I was fascinated to read your comments on the waiting period of a year before couples can be married for time and eternity. The waiting period is from baptism until enough time has elapsed for the people concerned to have a deeper understanding of the serious nature of the covenants and promises which are made within the temple. This can be contrasted perhaps with the 'drive-through' or quickie marriages which can be found in some places - perhaps a more sensible thing to do, especially with such a high proportion of divorces being more common in this highly pressured world we live in.

I would think, if it were me, I would want to have some serious thinking done prior to getting married anyway, and if it is really for forever, instead of being until death do us part, as it were, then even more deep contemplation would be essential.

Personally, I wasn't ready to be married until age 37, though our family are all late marry-ers, dad being 44, and mum 37, and they still managed to have four live children, plus two still births.

I married a divorced Latter Day Saint woman, but still, with all the care and waiting, I still managed to mess things up, resulting from my selfishness, and she divorced me. I was a member at the time, but still with unresolved issues of my own, and we were married at a chapel, and never got as far at going to the temple for a temple marriage. Imagine we had, though, and then divorce reared it's ugly head, as it did, and we were a 'forever' couple. How embarrassing and what a shame that would be. My personal feelings are that courtship should not be rushed - that calm contemplation and deep friendship are needed before making eternal promises, and that a year out of eternity is a flicker of the eye when compared. They say "marry in haste, repent at leisure", and this is a tried and trustworthy concept, proved by time and bitter experience.

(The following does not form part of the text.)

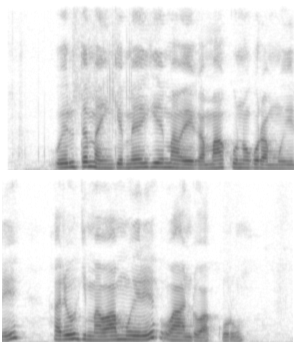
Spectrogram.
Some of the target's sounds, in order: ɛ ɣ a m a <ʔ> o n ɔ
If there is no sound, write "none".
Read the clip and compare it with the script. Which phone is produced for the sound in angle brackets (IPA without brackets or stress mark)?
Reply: k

Also, there is no problem about being married in a chapel, registry office, or wherever, so long it is a legally recognised ceremony, and then, when you are both convinced that you could sustain a forever temple marriage, then with a sureness born of familiarity and a tested commitment, go for a temple marriage, or more technically, a temple sealing, as it should be known.

I hope this is of some help in the discussion - I can't quite understand what distress is meant in the comments - a couple can be married as soon as they want - it is just the year after baptism which is seen as required for maturity and committment to the commandments, (the Ten Commandments, plus the updated improvements which the Lord gave in the Sermon on the Mount), before a person is considered as potentially ready for the Temple Covenants which will be needed for the Temple Marriage.

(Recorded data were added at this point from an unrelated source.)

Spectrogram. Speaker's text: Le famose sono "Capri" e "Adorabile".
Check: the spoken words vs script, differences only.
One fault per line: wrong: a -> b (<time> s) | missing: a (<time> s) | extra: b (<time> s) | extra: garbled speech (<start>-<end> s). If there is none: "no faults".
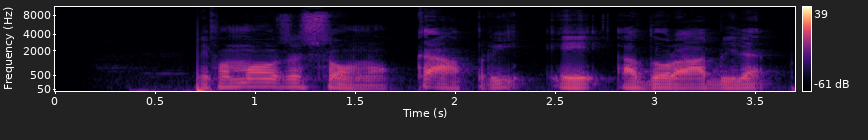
no faults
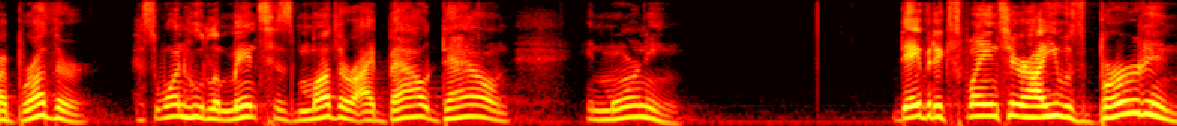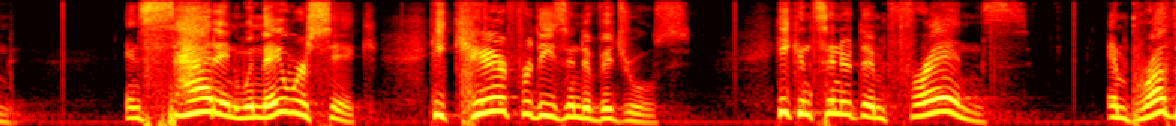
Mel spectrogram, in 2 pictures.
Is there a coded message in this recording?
No, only speech in English.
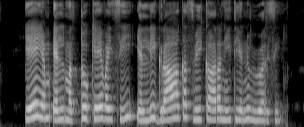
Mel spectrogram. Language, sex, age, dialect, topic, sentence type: Kannada, female, 18-24, Mysore Kannada, banking, question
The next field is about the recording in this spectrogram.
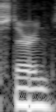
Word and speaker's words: Stearne: On any social media, it's at Drew Stern. Stern is spelled S-T-E-A-R-N-E, and if I don't spell it, no one ever finds it.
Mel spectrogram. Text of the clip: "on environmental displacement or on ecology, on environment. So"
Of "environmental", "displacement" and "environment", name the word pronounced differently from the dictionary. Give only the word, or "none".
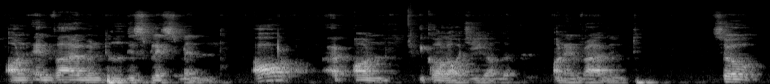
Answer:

Matt said...

They also bar non-LDS family members from the wedding service. And also anyone who is a Mormon and yet to go through the Temple.